SAN FRANCISCO--(BUSINESS WIRE)--With the economic toll of California’s drought expected to hit $2.74 billion for 2015, water suppliers, investors and urban and agricultural users are seeking ways to reduce water consumption, according to Next 10’s issue brief, California Innovation and Meeting the Water Challenge. The brief finds urban users were able to save 600,000 acre-feet of water between June and August 2015, while venture capital investment looked to match rising demand for products and services improving water efficiency and management.
The worst drought in California in more than a century may actually be carrying some good news.
The average L.A. driver spends 90 hours a year stuck in traffic. Although the quality of the air has improved significantly over the years, the city still has, by some measures, the smoggiest in the country. And, of course, asthma and other ailments from dirty air harm residents, especially children – and particularly those in low-income communities.
The Gillespie Field trolley station is on the Green Line in the northwest corner of El Cajon near its namesake, the county-owned Gillespie Field Airport.
That’s part of its problem – aside from the airport, there is nothing around.
Earlier this month, the California environmental group Next 10 released a study ranking the walkability of nearly 500 rail stations in the Golden State’s major cities.

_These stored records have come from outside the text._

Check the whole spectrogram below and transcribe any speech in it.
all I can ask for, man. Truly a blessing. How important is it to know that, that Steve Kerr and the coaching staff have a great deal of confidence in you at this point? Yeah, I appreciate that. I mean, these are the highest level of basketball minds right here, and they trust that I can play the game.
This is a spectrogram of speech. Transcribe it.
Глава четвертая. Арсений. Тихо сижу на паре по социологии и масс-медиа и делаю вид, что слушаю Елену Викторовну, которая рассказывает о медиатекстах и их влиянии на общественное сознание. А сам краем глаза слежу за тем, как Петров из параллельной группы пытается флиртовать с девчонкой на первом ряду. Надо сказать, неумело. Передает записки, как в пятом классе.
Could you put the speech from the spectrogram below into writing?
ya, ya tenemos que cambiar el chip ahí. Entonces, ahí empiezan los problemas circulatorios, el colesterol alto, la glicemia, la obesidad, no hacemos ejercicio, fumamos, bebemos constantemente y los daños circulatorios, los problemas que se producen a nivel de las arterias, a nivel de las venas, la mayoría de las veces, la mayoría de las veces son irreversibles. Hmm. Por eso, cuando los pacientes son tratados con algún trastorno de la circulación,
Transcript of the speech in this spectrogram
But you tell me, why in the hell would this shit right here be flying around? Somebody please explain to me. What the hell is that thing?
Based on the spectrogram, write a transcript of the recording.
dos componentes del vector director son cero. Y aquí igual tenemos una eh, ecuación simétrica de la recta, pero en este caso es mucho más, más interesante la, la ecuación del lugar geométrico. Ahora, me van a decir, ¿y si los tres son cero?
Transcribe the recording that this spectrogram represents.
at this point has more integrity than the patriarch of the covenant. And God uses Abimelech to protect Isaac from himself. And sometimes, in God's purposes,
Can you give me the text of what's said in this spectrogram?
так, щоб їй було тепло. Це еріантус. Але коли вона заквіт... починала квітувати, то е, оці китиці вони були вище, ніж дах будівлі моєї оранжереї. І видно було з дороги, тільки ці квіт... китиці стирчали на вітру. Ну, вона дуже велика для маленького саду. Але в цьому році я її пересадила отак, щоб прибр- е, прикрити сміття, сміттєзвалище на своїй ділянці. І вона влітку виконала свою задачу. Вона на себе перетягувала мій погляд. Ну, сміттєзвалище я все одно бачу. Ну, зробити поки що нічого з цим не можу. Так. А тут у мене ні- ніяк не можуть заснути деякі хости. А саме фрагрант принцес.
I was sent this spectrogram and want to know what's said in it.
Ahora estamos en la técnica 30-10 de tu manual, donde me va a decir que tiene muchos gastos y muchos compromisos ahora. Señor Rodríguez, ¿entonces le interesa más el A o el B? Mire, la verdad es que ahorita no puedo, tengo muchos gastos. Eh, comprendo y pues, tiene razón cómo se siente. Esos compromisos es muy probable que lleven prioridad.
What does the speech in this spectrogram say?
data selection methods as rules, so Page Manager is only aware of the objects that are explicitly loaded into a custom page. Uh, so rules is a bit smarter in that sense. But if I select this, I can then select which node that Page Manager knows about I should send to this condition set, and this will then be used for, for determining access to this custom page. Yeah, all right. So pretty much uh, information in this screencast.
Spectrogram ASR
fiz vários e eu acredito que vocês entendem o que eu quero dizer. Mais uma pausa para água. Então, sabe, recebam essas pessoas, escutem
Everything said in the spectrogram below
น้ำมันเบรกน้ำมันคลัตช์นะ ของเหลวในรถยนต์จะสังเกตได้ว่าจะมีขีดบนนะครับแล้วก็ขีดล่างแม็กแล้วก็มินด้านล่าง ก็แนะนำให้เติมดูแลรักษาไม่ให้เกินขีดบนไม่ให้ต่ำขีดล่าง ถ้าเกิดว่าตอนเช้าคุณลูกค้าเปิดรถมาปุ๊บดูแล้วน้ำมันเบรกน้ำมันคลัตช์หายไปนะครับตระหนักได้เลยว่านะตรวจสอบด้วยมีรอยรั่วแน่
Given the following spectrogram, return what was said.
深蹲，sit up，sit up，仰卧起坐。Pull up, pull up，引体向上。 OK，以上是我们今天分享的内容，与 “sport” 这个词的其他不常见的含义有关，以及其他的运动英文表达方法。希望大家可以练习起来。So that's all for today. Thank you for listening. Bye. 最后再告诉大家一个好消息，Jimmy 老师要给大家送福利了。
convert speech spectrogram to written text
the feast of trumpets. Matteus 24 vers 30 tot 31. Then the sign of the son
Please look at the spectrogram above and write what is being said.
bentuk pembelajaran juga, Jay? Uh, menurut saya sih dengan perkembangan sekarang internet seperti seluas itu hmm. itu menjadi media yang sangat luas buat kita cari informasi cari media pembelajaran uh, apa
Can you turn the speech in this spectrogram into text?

Not surprisingly, San Diego’s transit stations rated at or near the bottom.